On whether the government would constitute the Constitutional Review Commission to handle a wider raft of proposed amendments, President Museveni said he had instructed the Justice and Constitutional Affairs Minister to handle the matter.

The President, however, explained that the NRM Party had supported Hon. Raphael Magyezi’s Bill because he had indicated that time was running out for amendments to do with elections following the Supreme Court’s directive that they must be done within two years after the 2016 ruling.

Asked about what he thought of retirement requirements for Civil Servants (60 years) and others like Judges (70 years) vis-à-vis politicians, the President said the two were radically different.

“Civil Servants and Judges are about service. They are hired to provide a service. Politics, on the other hand is about representation. Do not mix service with representation. Service is technical,” said the President.

“I hire you to be a doctor because you are technical. Politics, however, is representation. Drunkards will meet in a bar and elect their fellow drunkard to represent them. Representation is about speaking for people, negotiating, lobbying. It is a different form of service from the technical type.”

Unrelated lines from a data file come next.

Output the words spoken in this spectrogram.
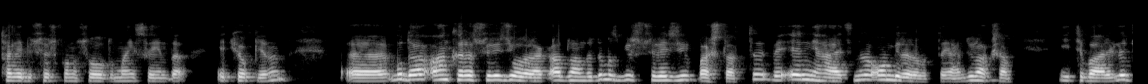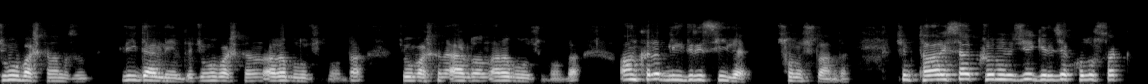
talebi söz konusu oldu Mayıs ayında Etiyopya'nın. E, bu da Ankara süreci olarak adlandırdığımız bir süreci başlattı ve en nihayetinde 11 Aralık'ta yani dün akşam itibariyle Cumhurbaşkanımızın liderliğinde, Cumhurbaşkanı'nın ara buluculuğunda, Cumhurbaşkanı Erdoğan'ın ara buluculuğunda Ankara bildirisiyle sonuçlandı. Şimdi tarihsel kronolojiye gelecek olursak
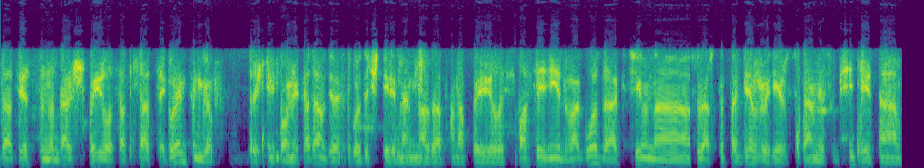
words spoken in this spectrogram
Соответственно, дальше появилась ассоциация глэмпингов, точно не помню, когда, где-то года четыре, наверное, назад она появилась. Последние два года активно государство поддерживает, есть специальные субсидии на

Opposition threats

Commenting on the MPs’ concerns about hostility of the Opposition exhibited during the course of the debate, including violent behaviour, President Museveni said it was because the Opposition had nothing constructive to offer.

“The intolerance is because the Opposition are ideologically bankrupt and have nothing to offer. They are desperate because the Movement has revamped the economy and generated revenue and we are able to deliver to the population. They now think that the only way to get rid of the Movement is to do away with particular players,” he noted.

The President also dismissed claims that incumbency gives him an edge over his opponents, saying it instead placed a bigger burden on the candidate as the voters’ expectations are higher.

“Incumbency, in a way, is a disadvantage. You get blamed all the time,” he said, adding that where incumbents have been unpopular like it was with Kenneth Kaunda in Zambia, Kamuzu Banda in Malawi and several other cases, they have lost elections.